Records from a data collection
****

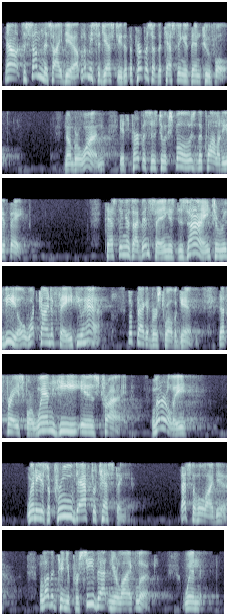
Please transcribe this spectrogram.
Now, to sum this idea up, let me suggest to you that the purpose of the testing is then twofold. Number one, its purpose is to expose the quality of faith. Testing, as I've been saying, is designed to reveal what kind of faith you have. Look back at verse 12 again. That phrase for when he is tried. Literally, when he is approved after testing. That's the whole idea. Beloved, can you perceive that in your life? Look, when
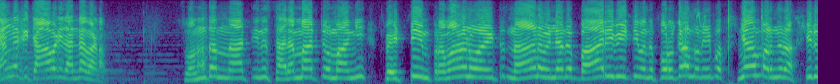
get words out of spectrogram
ഞങ്ങൾക്ക് ചാവടി തന്നെ വേണം. സ്വന്തം നാട്ടിന് സ്ഥലം മാറ്റം വാങ്ങി പെട്ടിയും പ്രമാണമായിട്ട് നാണമില്ലാതെ ഭാര്യ വീട്ടിൽ വന്ന് പൊറുക്കാൻ തുടങ്ങിയപ്പോ ഞാൻ പറഞ്ഞതാ ഇത്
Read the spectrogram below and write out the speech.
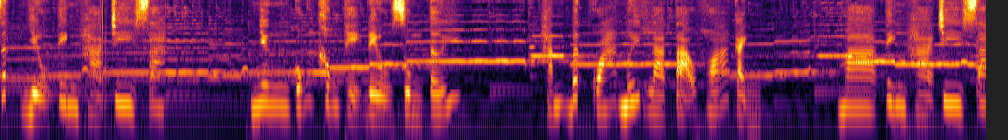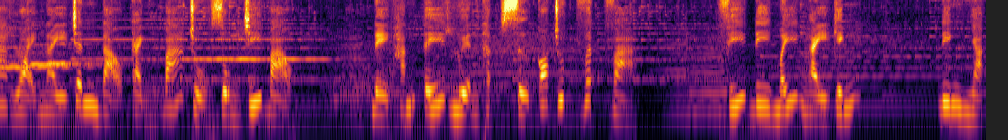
rất nhiều tinh hà chi xa, Nhưng cũng không thể đều dùng tới. Hắn bất quá mới là tạo hóa cảnh. Mà tinh hà chi xa loại này chân đảo cảnh bá chủ dùng trí bảo. Để hắn tế luyện thật sự có chút vất vả. Phí đi mấy ngày kính. Đinh nhạc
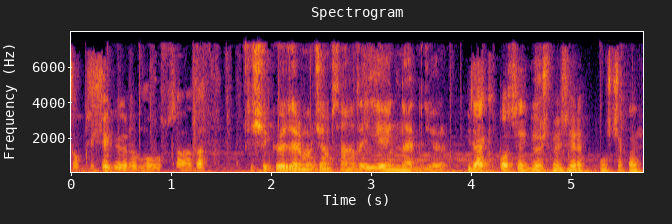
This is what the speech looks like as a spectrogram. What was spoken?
Çok teşekkür ederim Oğuz sana da. Teşekkür ederim hocam. Sana da iyi yayınlar diliyorum. Bir dahaki podcast'ta görüşmek üzere. Hoşçakalın.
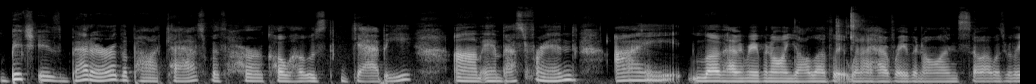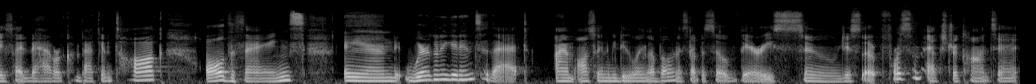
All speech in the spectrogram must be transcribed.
Bitch is Better, the podcast with her co host Gabby um, and best friend. I love having Raven on. Y'all love it when I have Raven on. So I was really excited to have her come back and talk all the things. And we're going to get into that. I'm also going to be doing a bonus episode very soon, just uh, for some extra content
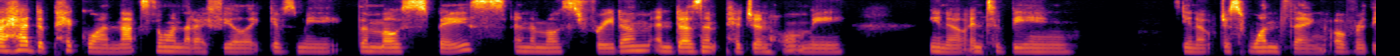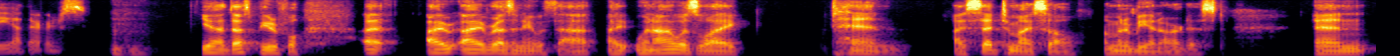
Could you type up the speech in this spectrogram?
I had to pick one, that's the one that I feel like gives me the most space and the most freedom and doesn't pigeonhole me, you know, into being, you know, just one thing over the others. Mm-hmm. Yeah, that's beautiful. I, I, I resonate with that. I when I was like 10, I said to myself, I'm going to be an artist. And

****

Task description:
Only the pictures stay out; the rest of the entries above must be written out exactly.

Task result:
Please transcribe this spectrogram.
Now, to sum this idea up, let me suggest to you that the purpose of the testing is then twofold. Number one, its purpose is to expose the quality of faith. Testing, as I've been saying, is designed to reveal what kind of faith you have. Look back at verse 12 again. That phrase for when he is tried. Literally, when he is approved after testing. That's the whole idea. Beloved, can you perceive that in your life? Look, when
get words out of spectrogram
ഞങ്ങൾക്ക് ചാവടി തന്നെ വേണം. സ്വന്തം നാട്ടിന് സ്ഥലം മാറ്റം വാങ്ങി പെട്ടിയും പ്രമാണമായിട്ട് നാണമില്ലാതെ ഭാര്യ വീട്ടിൽ വന്ന് പൊറുക്കാൻ തുടങ്ങിയപ്പോ ഞാൻ പറഞ്ഞതാ ഇത്
Read the spectrogram below and write out the speech.
rất nhiều tinh hà chi xa, Nhưng cũng không thể đều dùng tới. Hắn bất quá mới là tạo hóa cảnh. Mà tinh hà chi xa loại này chân đảo cảnh bá chủ dùng trí bảo. Để hắn tế luyện thật sự có chút vất vả. Phí đi mấy ngày kính. Đinh nhạc
This is what the speech looks like as a spectrogram. What was spoken?
Çok teşekkür ederim Oğuz sana da. Teşekkür ederim hocam. Sana da iyi yayınlar diliyorum. Bir dahaki podcast'ta görüşmek üzere. Hoşçakalın.
All speech in the spectrogram must be transcribed.
Bitch is Better, the podcast with her co host Gabby um, and best friend. I love having Raven on. Y'all love it when I have Raven on. So I was really excited to have her come back and talk all the things. And we're going to get into that. I'm also going to be doing a bonus episode very soon, just uh, for some extra content
Could you type up the speech in this spectrogram?
I had to pick one, that's the one that I feel like gives me the most space and the most freedom and doesn't pigeonhole me, you know, into being, you know, just one thing over the others. Mm-hmm. Yeah, that's beautiful. I, I, I resonate with that. I when I was like 10, I said to myself, I'm going to be an artist. And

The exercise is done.